As the Lightning continue on their season-opening five-game road trip this week, Boucher will have the chance to assess both.
The Lightning and Capitals kick off the week with the first meeting between the clubs since Tampa Bay swept Washington out of the playoffs in four-straight games last spring. But if the fierce rivalry isn’t just media fodder for a game that will broadcast on national television, it at least highlights a challenging schedule that will test the Bolts’ mettle early on.
“We knew coming into this road trip that it was going to be a good test for us,” forward Adam Hall said. “Obviously at the beginning of any season you want to come out strong and put your best foot forward, but at the same time we know a lot of these teams are going to give us their best stuff.”
Featured on the road trip is a stretch of three games in four nights. Overall, the five-game trip spans a total of 10 days, including three in Washington, Long Island and South Florida, and is the team’s longest of the entire regular season.
“For a lot of these teams, they’re having the pleasure of hosting us in their building for their home opener,” Boucher said. “So it’s no secret they’re going to be charging at us. Win or lose, there are no excuses.
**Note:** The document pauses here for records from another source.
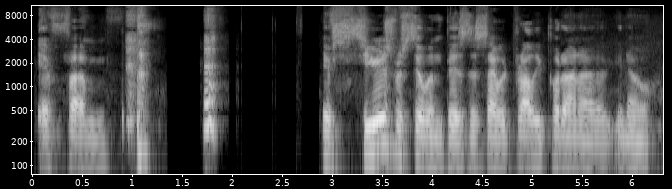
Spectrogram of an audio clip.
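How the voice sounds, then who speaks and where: A man co-hosting a casual podcast chat, talking in halting bursts with many fillers and restarts, laughing as he tells a story. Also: medium pitch. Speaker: podcast co-host.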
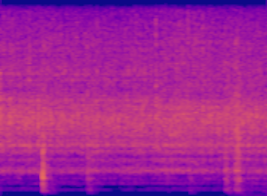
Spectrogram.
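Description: Browning sausage and wilted vegetables sizzle quietly in a pan while being stirred, a low continuous crackle broken by a few soft scraping strokes of the spoon, with no voices.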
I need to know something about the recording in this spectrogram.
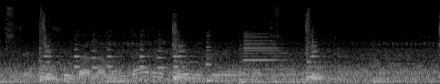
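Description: Quiet men's voices in conversation over steady background vehicle noise, with a short pitched tone about two and a half seconds in.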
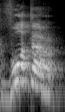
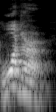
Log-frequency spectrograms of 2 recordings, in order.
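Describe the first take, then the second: First: It is said with V, a Russian R and э. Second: It is said with an American pronunciation. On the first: The speaker calls it wrong. "это не русское произношение, это неправильное произношение" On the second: The speaker calls it right. "Есть американское произношение"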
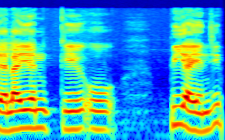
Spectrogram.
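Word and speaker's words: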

We have to be ready.”
Said captain Vincent Lecavalier: “Any road trip is tough. But when you’re gone for 10 days, there’s a lot of traveling and it’s definitely a grind.”
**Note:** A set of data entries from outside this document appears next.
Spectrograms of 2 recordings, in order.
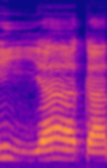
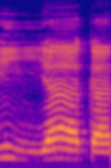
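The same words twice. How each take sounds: Both takes have the same delivery.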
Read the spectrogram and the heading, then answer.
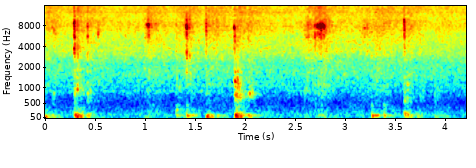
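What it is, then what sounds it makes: Plastic laptop keyboard being typed on. Bare fingertips with short nails tap the keys of a black plastic laptop keyboard in continuous typing. The result is soft, dull, low thumps with light clicky tops, spaced irregularly with quiet gaps between them.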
Consider for a moment what each opponent on the Lightning’s season-opening road trip brings to the table, and it becomes clear that Tampa Bay might be met with a little extra motivation to rectify some recent shortcomings.
Carolina had its season ruined by Tampa Bay on the final day of the regular season last spring after a Lightning victory prevented the Hurricanes from taking the final playoff spot in the Eastern Conference. Boston, despite winning the Stanley Cup, was pushed to seven games in the Eastern Conference Final by the Lightning, while Washington got swept by Tampa Bay in four-straight games.
The New York Islanders, as well as the Florida Panthers, improved their teams in the off-season. In fact, the Islanders and Lightning split four games last season, while the Panthers took four of six total meetings from the Bolts.
The way Hall sees the five-game swing away from home, is that although challenging, is not all that bad.
The extended trips throughout the season usually call for some sort of team-building activities spearheaded by the coaching staff designed to create chemistry among teammates, while also keeping the players’ bodies loose and their minds sharp. Plus, mixing things up with some fun and games breaks up the day-to-day, often monotonous routines players get into when being away from home.
“At the beginning of the year like this, I think it could be a good thing,” Lecavalier added. “First of all, you get it out of the way, and second, I think the guys are all so pumped up for the season that it works with you in helping to get your good habits going.”
That certainly will be the goal, as the Lightning will play 36 more times away from home before the regular season ends.
“It’s something that all teams go through at different stretches of the season,” Hall said. “There are always different challenges, but when teams find ways to fight through those, that’s what builds character and builds a strong team.”